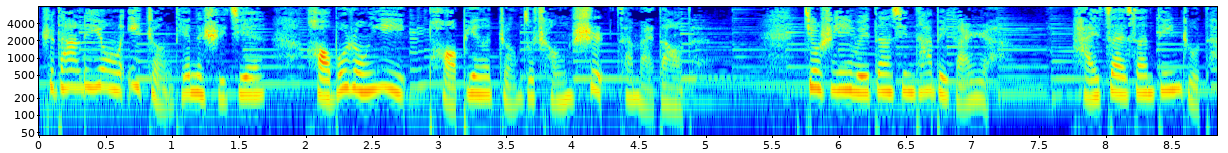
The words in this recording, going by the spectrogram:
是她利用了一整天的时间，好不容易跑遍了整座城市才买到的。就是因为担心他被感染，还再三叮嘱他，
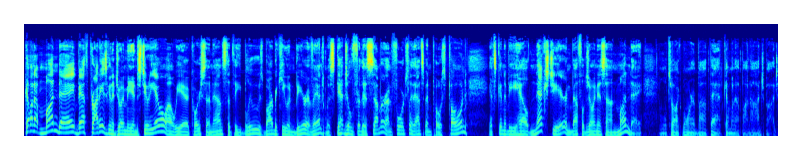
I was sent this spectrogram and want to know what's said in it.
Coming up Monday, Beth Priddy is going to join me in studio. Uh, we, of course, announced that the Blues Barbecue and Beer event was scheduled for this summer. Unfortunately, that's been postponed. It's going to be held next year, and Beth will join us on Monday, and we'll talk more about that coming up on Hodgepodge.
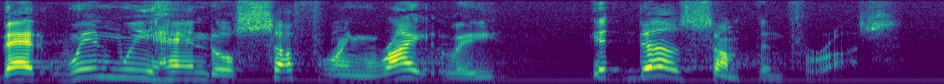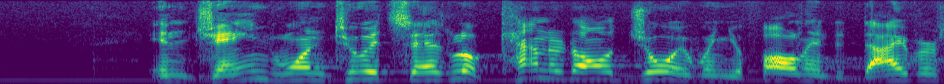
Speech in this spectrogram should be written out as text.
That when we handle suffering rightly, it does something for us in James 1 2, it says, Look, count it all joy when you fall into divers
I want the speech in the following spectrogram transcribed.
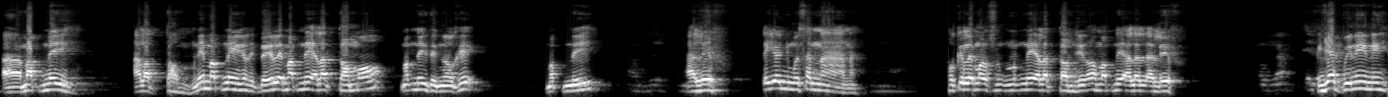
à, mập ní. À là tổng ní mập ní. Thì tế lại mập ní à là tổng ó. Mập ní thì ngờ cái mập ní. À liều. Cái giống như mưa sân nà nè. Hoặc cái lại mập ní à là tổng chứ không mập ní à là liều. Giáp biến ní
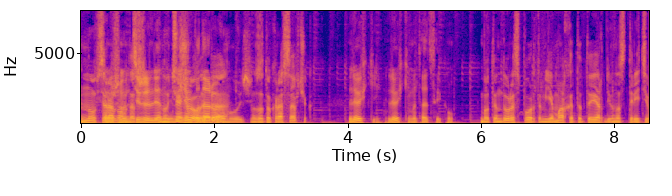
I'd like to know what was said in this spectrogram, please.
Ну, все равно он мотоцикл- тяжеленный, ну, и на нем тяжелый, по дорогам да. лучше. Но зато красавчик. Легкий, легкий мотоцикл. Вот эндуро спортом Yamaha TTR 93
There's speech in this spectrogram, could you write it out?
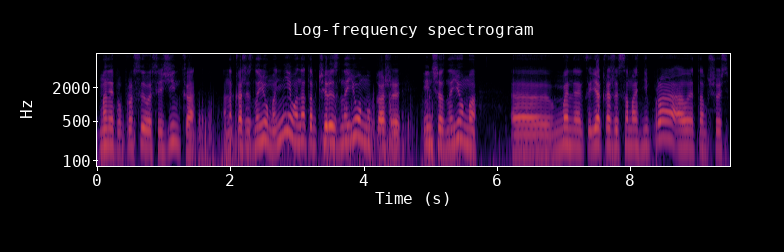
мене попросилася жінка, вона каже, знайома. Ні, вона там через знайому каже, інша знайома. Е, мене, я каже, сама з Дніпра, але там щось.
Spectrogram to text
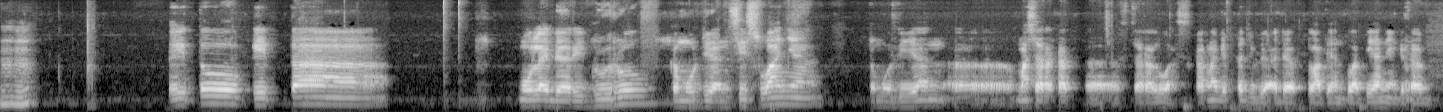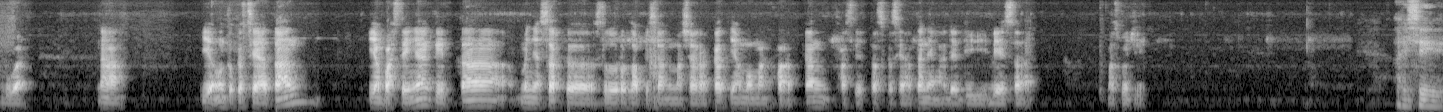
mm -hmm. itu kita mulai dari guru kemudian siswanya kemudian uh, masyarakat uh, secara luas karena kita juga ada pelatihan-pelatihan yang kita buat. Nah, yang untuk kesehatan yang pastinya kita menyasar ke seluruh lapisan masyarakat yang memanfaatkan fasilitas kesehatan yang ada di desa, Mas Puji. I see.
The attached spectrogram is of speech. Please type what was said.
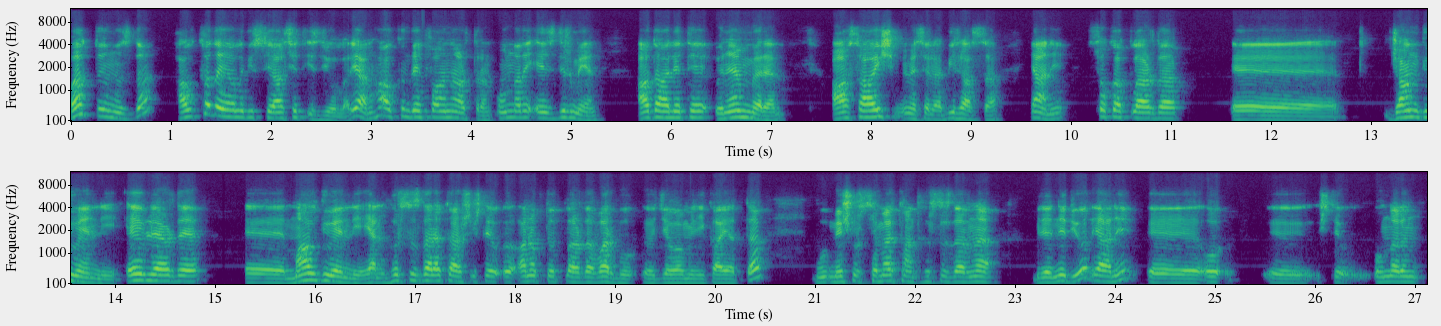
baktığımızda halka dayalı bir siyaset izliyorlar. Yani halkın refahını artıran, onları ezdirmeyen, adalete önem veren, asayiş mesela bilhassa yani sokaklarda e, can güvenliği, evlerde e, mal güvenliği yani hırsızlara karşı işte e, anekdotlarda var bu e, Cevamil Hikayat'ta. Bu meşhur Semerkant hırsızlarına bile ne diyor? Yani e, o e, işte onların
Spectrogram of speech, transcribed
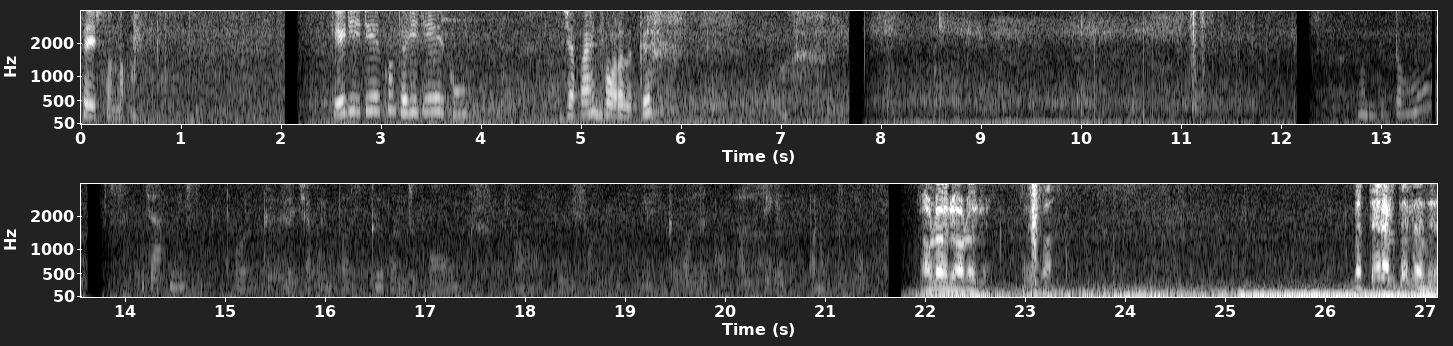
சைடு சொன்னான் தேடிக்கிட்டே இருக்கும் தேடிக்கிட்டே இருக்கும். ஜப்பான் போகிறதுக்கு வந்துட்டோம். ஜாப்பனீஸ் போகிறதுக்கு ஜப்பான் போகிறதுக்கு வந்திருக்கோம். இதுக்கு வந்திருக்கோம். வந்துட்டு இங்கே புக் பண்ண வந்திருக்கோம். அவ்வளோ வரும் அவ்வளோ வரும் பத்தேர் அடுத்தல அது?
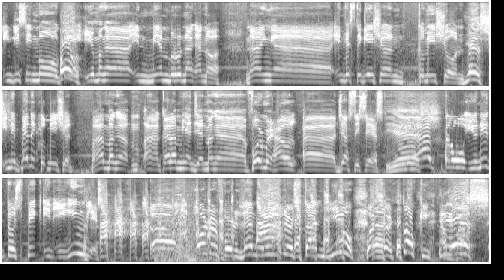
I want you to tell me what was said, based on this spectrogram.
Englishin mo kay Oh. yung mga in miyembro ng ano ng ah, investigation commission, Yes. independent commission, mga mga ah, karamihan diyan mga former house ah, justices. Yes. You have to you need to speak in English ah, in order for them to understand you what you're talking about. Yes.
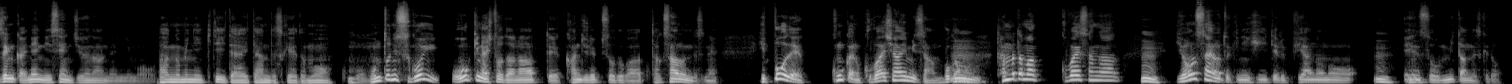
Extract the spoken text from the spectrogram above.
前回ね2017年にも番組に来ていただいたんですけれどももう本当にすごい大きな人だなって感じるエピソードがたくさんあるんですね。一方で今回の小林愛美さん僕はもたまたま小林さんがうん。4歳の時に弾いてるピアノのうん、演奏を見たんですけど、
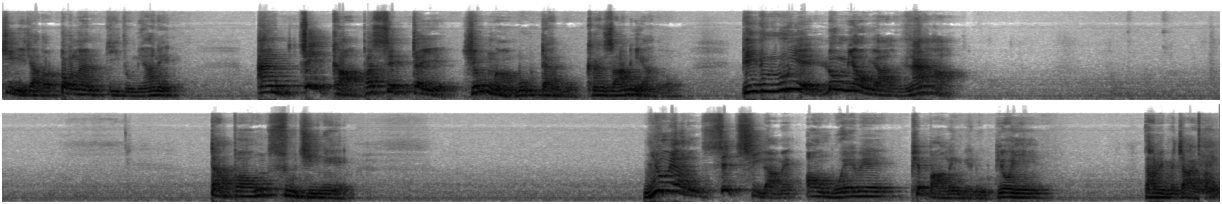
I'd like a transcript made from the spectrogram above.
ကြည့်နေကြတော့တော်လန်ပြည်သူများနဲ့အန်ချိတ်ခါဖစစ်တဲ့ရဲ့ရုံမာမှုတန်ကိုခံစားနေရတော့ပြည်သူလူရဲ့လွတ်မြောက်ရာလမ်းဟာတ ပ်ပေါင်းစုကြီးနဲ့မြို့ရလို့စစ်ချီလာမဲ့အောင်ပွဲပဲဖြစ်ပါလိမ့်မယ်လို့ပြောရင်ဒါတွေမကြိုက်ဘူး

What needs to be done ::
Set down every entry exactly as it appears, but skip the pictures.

Response below ::
The words in this recording, going by the spectrogram:
是她利用了一整天的时间，好不容易跑遍了整座城市才买到的。就是因为担心他被感染，还再三叮嘱他，
I was sent this spectrogram and want to know what's said in it.
Coming up Monday, Beth Priddy is going to join me in studio. Uh, we, of course, announced that the Blues Barbecue and Beer event was scheduled for this summer. Unfortunately, that's been postponed. It's going to be held next year, and Beth will join us on Monday, and we'll talk more about that coming up on Hodgepodge.
Speech in this spectrogram should be written out as text.
That when we handle suffering rightly, it does something for us in James 1 2, it says, Look, count it all joy when you fall into divers
I want the speech in the following spectrogram transcribed.
à, mập ní. À là tổng ní mập ní. Thì tế lại mập ní à là tổng ó. Mập ní thì ngờ cái mập ní. À liều. Cái giống như mưa sân nà nè. Hoặc cái lại mập ní à là tổng chứ không mập ní à là liều. Giáp biến ní
I'd like to know what was said in this spectrogram, please.
Ну, все равно он мотоцикл- тяжеленный, ну, и на нем тяжелый, по дорогам да. лучше. Но зато красавчик. Легкий, легкий мотоцикл. Вот эндуро спортом Yamaha TTR 93
There's speech in this spectrogram, could you write it out?
мене попросилася жінка, вона каже, знайома. Ні, вона там через знайому каже, інша знайома. Е, мене, я каже, сама з Дніпра, але там щось.
Spectrogram to text
mm -hmm. itu kita mulai dari guru kemudian siswanya kemudian uh, masyarakat uh, secara luas karena kita juga ada pelatihan-pelatihan yang kita buat. Nah, yang untuk kesehatan yang pastinya kita menyasar ke seluruh lapisan masyarakat yang memanfaatkan fasilitas kesehatan yang ada di desa, Mas Puji. I see.
The attached spectrogram is of speech. Please type what was said.
baktığımızda halka dayalı bir siyaset izliyorlar. Yani halkın refahını artıran, onları ezdirmeyen, adalete önem veren, asayiş mesela bilhassa yani sokaklarda e, can güvenliği, evlerde e, mal güvenliği yani hırsızlara karşı işte e, anekdotlarda var bu e, Cevamil Hikayat'ta. Bu meşhur Semerkant hırsızlarına bile ne diyor? Yani e, o e, işte onların
Spectrogram of speech, transcribed
சைடு சொன்னான் தேடிக்கிட்டே இருக்கும் தேடிக்கிட்டே இருக்கும். ஜப்பான் போகிறதுக்கு வந்துட்டோம். ஜாப்பனீஸ் போகிறதுக்கு ஜப்பான் போகிறதுக்கு வந்திருக்கோம். இதுக்கு வந்திருக்கோம். வந்துட்டு இங்கே புக் பண்ண வந்திருக்கோம். அவ்வளோ வரும் அவ்வளோ வரும் பத்தேர் அடுத்தல அது?
I want you to tell me what was said, based on this spectrogram.
Englishin mo kay Oh. yung mga in miyembro ng ano ng ah, investigation commission, Yes. independent commission, mga mga ah, karamihan diyan mga former house ah, justices. Yes. You have to you need to speak in English ah, in order for them to understand you what you're talking about. Yes.
Extract the spoken text from the spectrogram above.
前回ね2017年にも番組に来ていただいたんですけれどももう本当にすごい大きな人だなって感じるエピソードがたくさんあるんですね。一方で今回の小林愛美さん僕はもたまたま小林さんがうん。4歳の時に弾いてるピアノのうん、演奏を見たんですけど、
I'd like a transcript made from the spectrogram above.
ကြည့်နေကြတော့တော်လန်ပြည်သူများနဲ့အန်ချိတ်ခါဖစစ်တဲ့ရဲ့ရုံမာမှုတန်ကိုခံစားနေရတော့ပြည်သူလူရဲ့လွတ်မြောက်ရာလမ်းဟာတ ပ်ပေါင်းစုကြီးနဲ့မြို့ရလို့စစ်ချီလာမဲ့အောင်ပွဲပဲဖြစ်ပါလိမ့်မယ်လို့ပြောရင်ဒါတွေမကြိုက်ဘူး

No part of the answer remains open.